Messages from the Messiah’s Life: The Paralytic at Bethesda
“Now there is at Jerusalem by the sheep market a pool, which is called in the Hebrew tongue Bethesda, having five porches. In these lay a great multitude of impotent folk, of blind, halt, withered, waiting for the moving of the water.” (John 5:2-3)
Bethesda combines two Hebrew words to mean “house of kindness” or “house of mercy.” The pool was famous for an angel who supposedly infused healing in the waters. Lying among the many afflicted people was a man who’d had an infirmity for 38 years (John 5:5). After Jesus healed him, he was told to “sin no more” (John 5:14), which may indicate he had injured himself and become socially outcast and friendless.
When Jesus asked him if he wanted to be “made whole,” he told Jesus, “Sir, I have no man, when the water is troubled, to put me into the pool: but while I am coming, another steppeth down before me” (John 5:7). From all appearances, he was abandoned, helpless, and hopeless.
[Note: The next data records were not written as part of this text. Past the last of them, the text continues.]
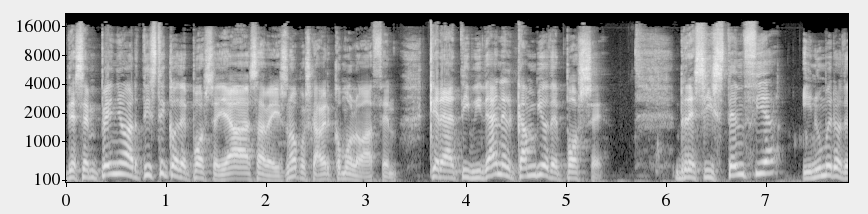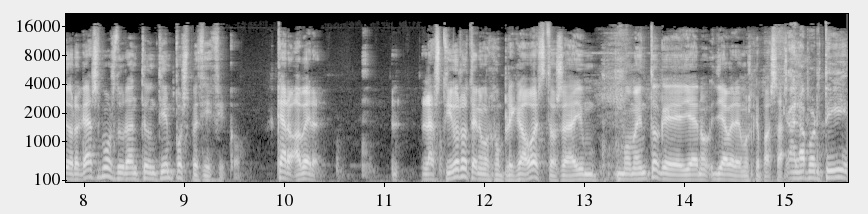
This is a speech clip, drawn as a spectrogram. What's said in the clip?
Desempeño artístico de pose, ya sabéis, ¿no? Pues a ver cómo lo hacen. Creatividad en el cambio de pose. Resistencia y número de orgasmos durante un tiempo específico. Claro, a ver, las tíos lo tenemos complicado esto. O sea, hay un momento que ya, no, ya veremos qué pasa. Habla por ti.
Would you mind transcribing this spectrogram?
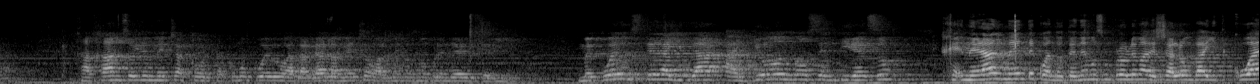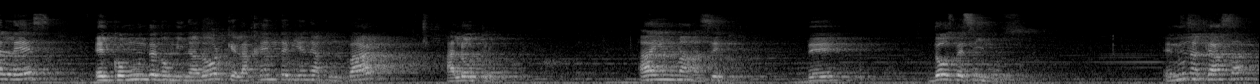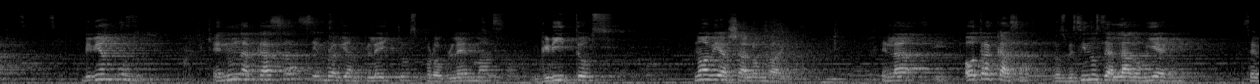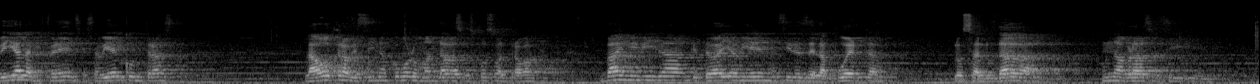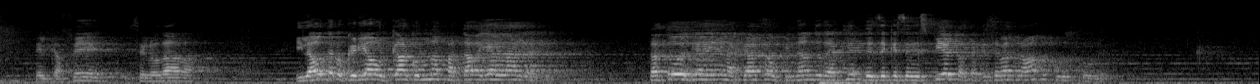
Jajam, soy de mecha corta, ¿cómo puedo alargar la mecha o al menos no prender el cerillo? ¿Me puede usted ayudar a yo no sentir eso? Generalmente cuando tenemos un problema de Shalom Bait, ¿cuál es el común denominador que la gente viene a culpar al otro? Hay un maase de dos vecinos. En una casa vivían juntos. En una casa siempre habían pleitos, problemas, gritos. No había Shalom Bait. En la otra casa, los vecinos de al lado vieron, se veía la diferencia, se veía el contraste. La otra vecina, cómo lo mandaba su esposo al trabajo. Bye mi vida, que te vaya bien, así desde la puerta. Lo saludaba, un abrazo así, el café, se lo daba. Y la otra lo quería ahorcar con una patada ya larga. Está todo el día ahí en la casa opinando de aquí, desde que se despierta hasta que se va al trabajo, puros problemas.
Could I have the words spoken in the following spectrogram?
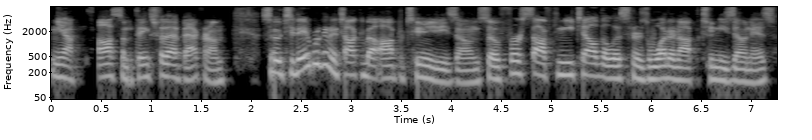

Then, without any further questioning to see if this man had faith, had any civic value or religious inclinations, in simple grace and mercy, “Jesus saith unto him, Rise, take up thy bed, and walk. And immediately the man was made whole, and took up his bed, and walked” (John 5:8-9).
Paralysis is usually the result of serious damage to the nervous system, not repairable in most cases. Muscles atrophy, weaken, stiffen, and lose material. Christ’s healing involved an instant creation, overriding the first and second laws of thermodynamics and restoring full function and strength.
Rather than rejoicing, the leaders of Judah wanted to kill Jesus “because he not only had broken the sabbath, but said also that God was his Father, making himself equal with God” (John 5:18). HMM III
From the Institute for Creation Research